"That funding amounts to about 20 percent of our (public safety fund) budget," Wiseman said. "If we don’t get that, 20 percent of our services wouldn’t be funded.
"Stations, equipment, personnel — which would (be cut), when would it happen?" he said. "Those are the unknowns. Could we seek early retirements? ... What’s the most efficient way of doing that?
"We know that the situation that we're in is unprecedented," Wiseman said. "This township has passed two other public safety millage increases in order to grow the Fire Department, and now we need an increase to maintain service."
Fire Department improvements cut costs
Wiseman said the department acted as soon as it could when taxable values on property began to fall earlier this decade in order to efficiently cut costs from operations, while simultaneously improving service.

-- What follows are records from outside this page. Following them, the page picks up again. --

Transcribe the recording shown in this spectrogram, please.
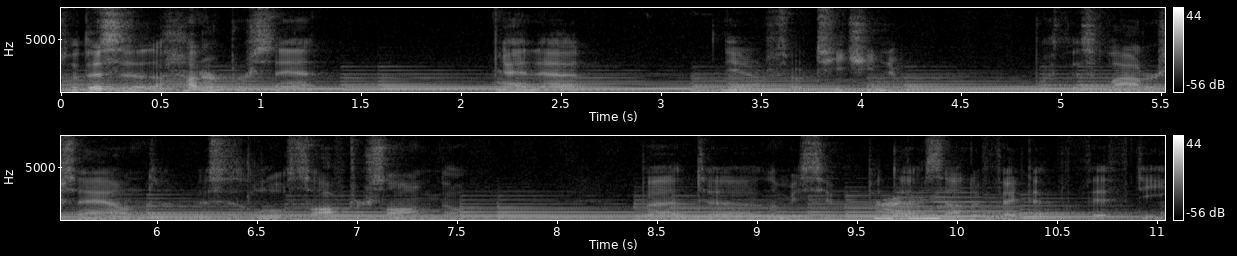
so this is at 100%. And, uh, you know, so teaching with this louder sound, this is a little softer song though. But uh, let me see put Right. that sound effect at 50.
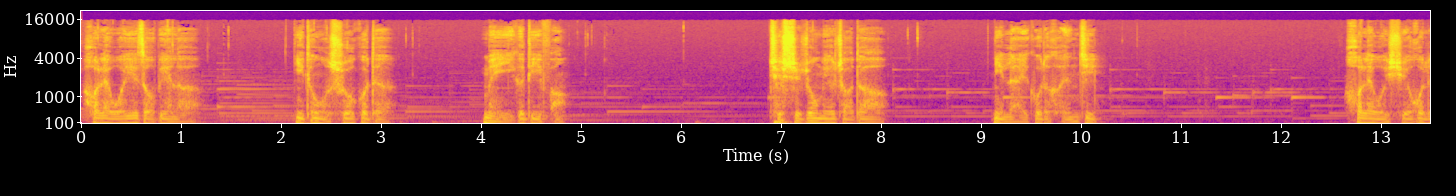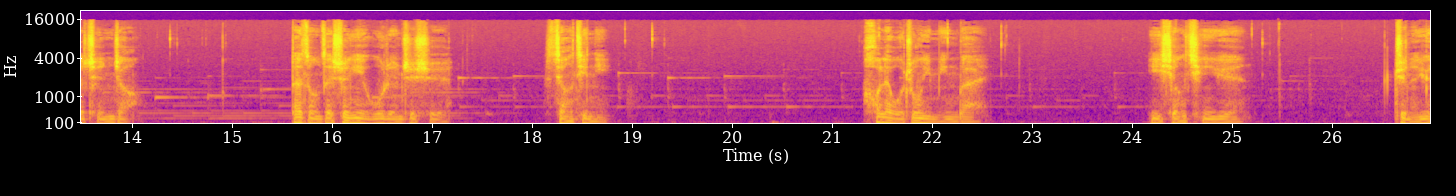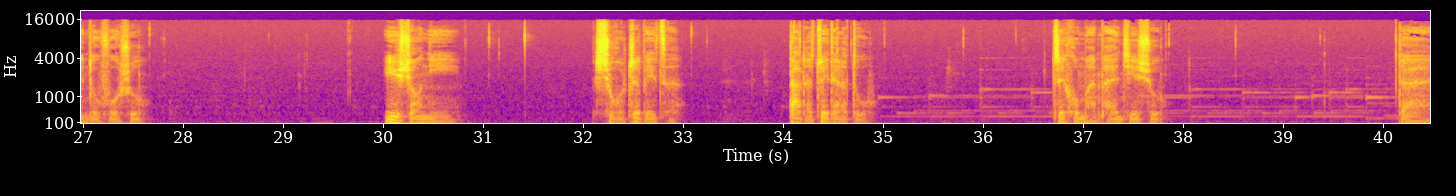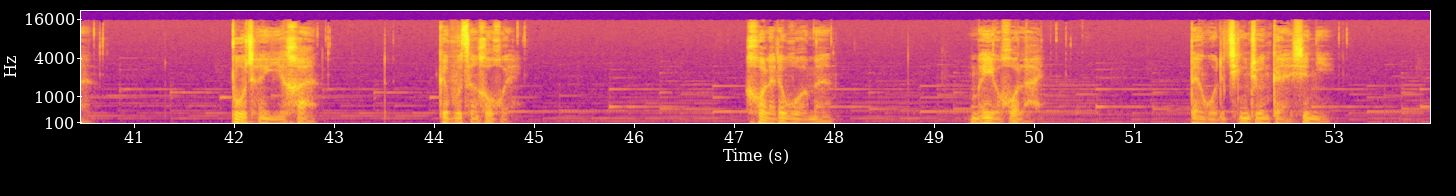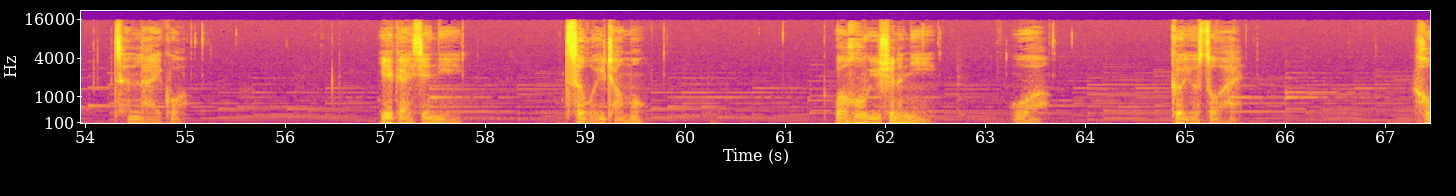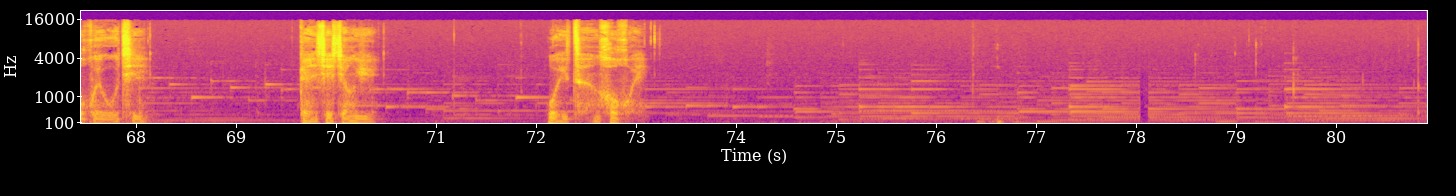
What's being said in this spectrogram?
后来我也走遍了。你跟我说过的每一个地方，却始终没有找到你来过的痕迹。后来我学会了成长，但总在深夜无人之时想起你。后来我终于明白，一厢情愿只能愿赌服输。遇上你。是我这辈子打的最大的赌，最后满盘皆输，但不曾遗憾，更不曾后悔。后来的我们没有后来，但我的青春感谢你曾来过，也感谢你赐我一场梦。往后余生的你，我各有所爱，后会无期。感谢相遇，未曾后悔。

"We’ve reduced our staffing by 12 positions over the past five years," he said. "We've eliminated and consolidated positions within the department. We redistributed and restructured our entire workload through the department. We’ve privatized our mechanics and cut down on overtime by about 61 percent in the process."

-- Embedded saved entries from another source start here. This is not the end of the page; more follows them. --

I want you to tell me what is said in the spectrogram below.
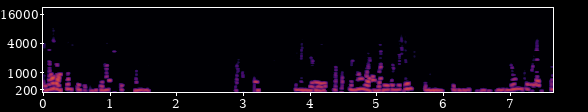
Et là, par contre, c'est une démarche qui est mais forcément, voilà, les c'est une, longue relation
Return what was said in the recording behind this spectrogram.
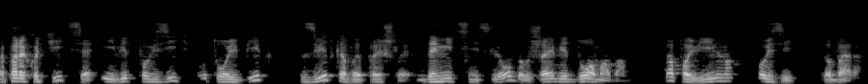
е, перекотіться і відповзіть у той бік, звідки ви прийшли, де міцність льоду вже відома вам, та повільно повзіть до берега.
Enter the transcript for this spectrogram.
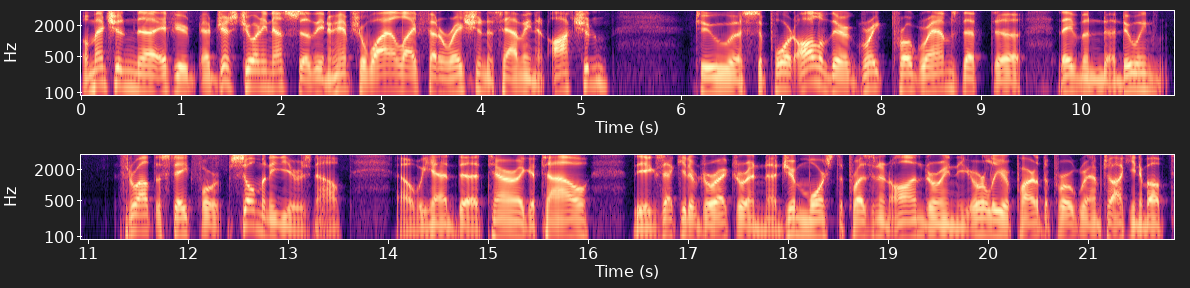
We'll mention uh, if you're uh, just joining us, the New Hampshire Wildlife Federation is having an auction to support all of their great programs that they've been doing throughout the state for so many years now. We had Tara Gatow, the executive director, and Jim Morse, the president, on during the earlier part of the program, talking about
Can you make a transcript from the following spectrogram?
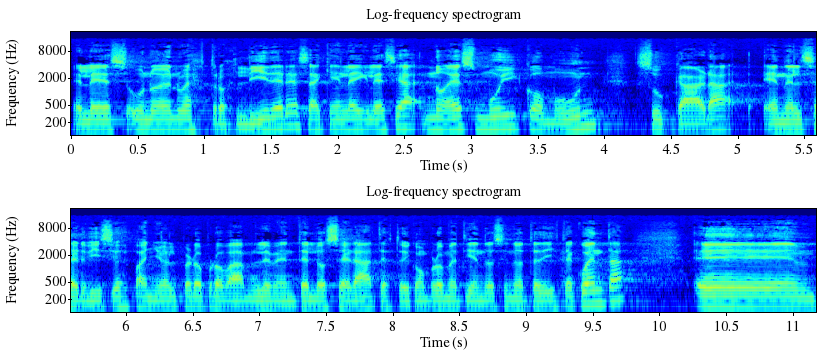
Él es uno de nuestros líderes aquí en la iglesia. No es muy común su cara en el servicio español, pero probablemente lo será. Te estoy comprometiendo si no te diste cuenta. Eh,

Despite these and other initiatives taken — including laying the foundation for a national supply consortium, refurbishing vehicles and apparatuses and taking cuts in contract talks — the Fire Department improved its ISO rating from 5 to 4 in 2007. Wiseman said the difference between an original ISO rating of 9 (10 being the lowest) and 4 equates to property tax savings for homeowners of $1.2 million annually.
Wiseman added that the improvements will continue — he hopes that the township will reach a 3 ISO rating next year.
What else will happen in the future? Wiseman expects a greater dependency upon shared service agreements, including its current operations in Keego Harbor, Sylvan Lake and Orchard Lake at Station No. 9, and the OAKWAY shared services agreement between fire governments in nine communities including West Bloomfield to share resources and training reservations.
"Over time, does it make sense that you start looking at combining, say, for example, dispatch centers?" Wiseman said. "The answers are yes. I support sharing services whenever possible, but that’s a transition that’s going to take some time to put together."